(3) circumstances associated with the process (realised by an adverbial group or prepositional phrase) (Modified from Halliday’s Table 5(1) 1985)
If we look at the percentage of clauses expressing material actions and relational processes in Table 5, the commanding tone of the ‘Sex Tips’ article is again substantiated:
The ‘Sex Tips’ article can also be described as an ‘instructional’ discourse, where the imperative clause structures dictate to the reader what she should do to improve her sex life. This of course immediately assumes that the reader’s sex life is in need of improvement. It also places the female reader in a position of power: it is woman who becomes the agent of actions, to become the invader and not the invaded.
The high percentage of non-modal clauses expressing a system of certainty is even more striking in the ‘Cosmo Sex’ piece:
This article also propagates the inevitability of events (usually an orgasm) if the reader complies with the text’s suggestions. In this sense, female sexuality seems to also become a mode of consumption, blurring the boundaries between editorial and advertising discourse: it becomes an “advertorial” text (McLoughlin 2000: 101).
An explication of transitive processes will reveal the discourse of ‘testimonials’ referred to in section 3 that prevails in this article, evident in the use of verbal processes, and the emotional construction of sex as observed above, through the mode of mental processes:
Observing the grammatical construction of these texts has demonstrated how attitudes towards female sexuality are linguistically perpetrated. As we have seen, epistemically non-modal statements and material actions are often used to represent sexual assertiveness in both texts, though this is perhaps more generic of the ‘Sex Tips’ article. These differing portrayals of femininity demonstrate how media discourses can present the reader with multiple definitions of gender.

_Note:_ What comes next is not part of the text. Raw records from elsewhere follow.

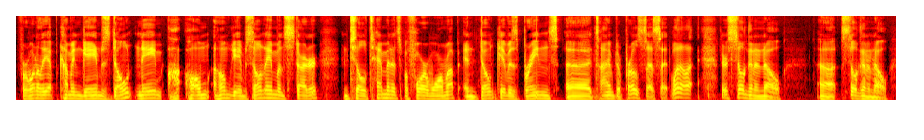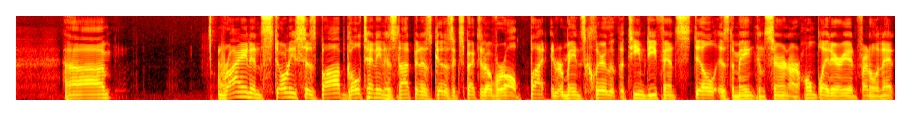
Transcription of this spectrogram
For one of the upcoming games, don't name home home games. Don't name him starter until ten minutes before warm up, and don't give his brains uh, time to process it. Well, they're still going to know. Uh, still going to know. Um, Ryan and Stony says Bob, goaltending has not been as good as expected overall, but it remains clear that the team defense still is the main concern. Our home plate area in front of the net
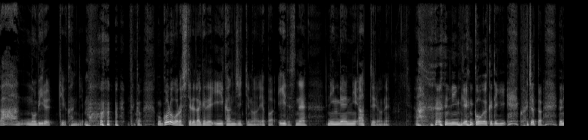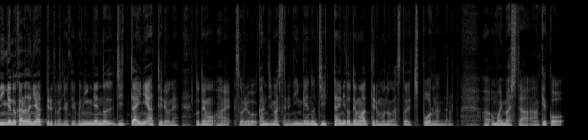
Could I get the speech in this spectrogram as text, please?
ああ、伸びるっていう感じ。も うなんか、ゴロゴロしてるだけでいい感じっていうのはやっぱいいですね。人間に合ってるよね。人間工学的。これちょっと人間の体に合ってるとかじゃなくて、やっぱ人間の実態に合ってるよね。とても、はい。それを感じましたね。人間の実態にとても合ってるものがストレッチポールなんだなと思いました。結構、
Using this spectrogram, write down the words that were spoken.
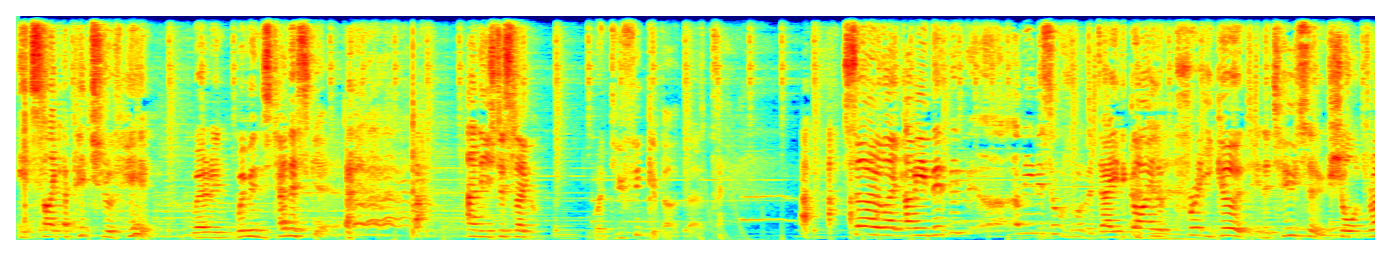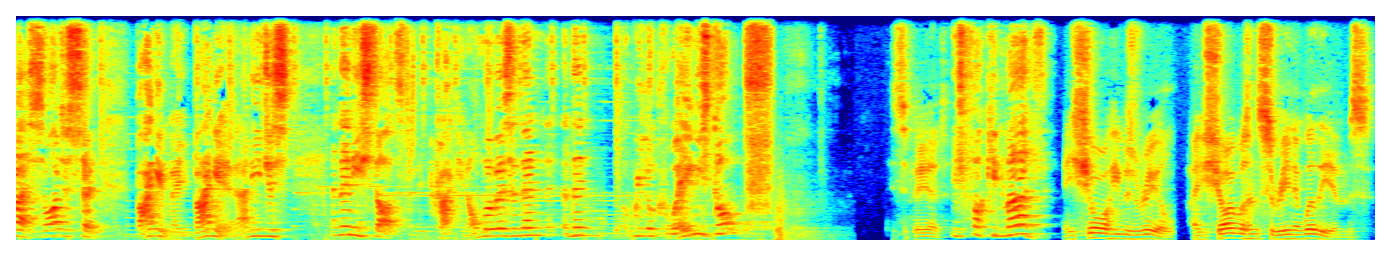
it's like a picture of him wearing women's tennis gear. and he's just like, "What do you think about that?" So, like, I mean, I mean, it's all for the day. The guy looked pretty good in a tutu, short dress. So I just said, "Bang it, mate, bang it." And he just, and then he starts cracking on with us, and then, and then we look away, and he's gone. Disappeared. he's fucking mad. Are you sure he was real? Are you sure it wasn't Serena Williams?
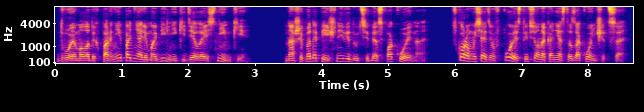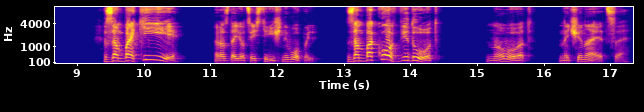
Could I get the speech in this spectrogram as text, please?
Двое молодых парней подняли мобильники, делая снимки. Наши подопечные ведут себя спокойно. Скоро мы сядем в поезд, и все наконец-то закончится. «Зомбаки!» – раздается истеричный вопль. «Зомбаков ведут!» Ну вот, начинается.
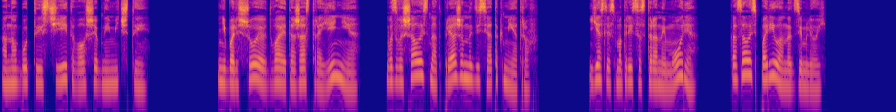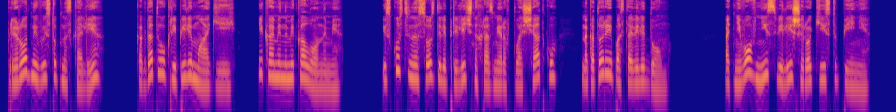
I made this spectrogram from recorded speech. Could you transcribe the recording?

This essay has examined how women’s magazines More and Cosmopolitan linguistically construct and represent femininity as an ideological statement for the reader, with a particular focus on female sexuality. More’s ‘Sex Tips’ article and Cosmopolitan’s ‘Cosmo Sex’ piece offers the reader two different ideological constructions of women’s sexual identity, although both immediately create the ‘naturalized norm’ of heterosexual discourse. More portrays women as sexually assertive, even aggressive, and focuses on the physical, as opposed to emotional aspects of sex. This is portrayed lexically through euphemisms for parts of the female body and sexual acts, and ideological assumptions such as the ownership of a vibrator. Vocabulary that places women in a dominating position subverts male power, and reveals a discourse of ‘teasing’, or sexual manipulation, in order to achieve this power. Halliday’s theories of language use are shown to operate within critical analyses such as these, where epistemic modality conveys the certainty of events detailed in the ‘Sex Tips’ article, and a combination of material actions and relational processes reveals an assertive tenor. Conversely, the ‘Cosmo Sex’ article places a notably strong emphasis on female sexuality as a psychological experience. This is presented through a semantic field of the psyche, and the use of mental transitive processes. The surprisingly high percentage of epistemically non-modal clauses in this article suggests that consumerism also operates within the realms of female heterosexual discourse. The primary discourses identified in both magazines: hetero-social, advertorial, testimonial, and instructional, demonstrate the multiplicity of ideological statements, thus the multifunctionality of language. What my discussion has demonstrated is how the reader is linguistically positioned within these ideologies or discourses.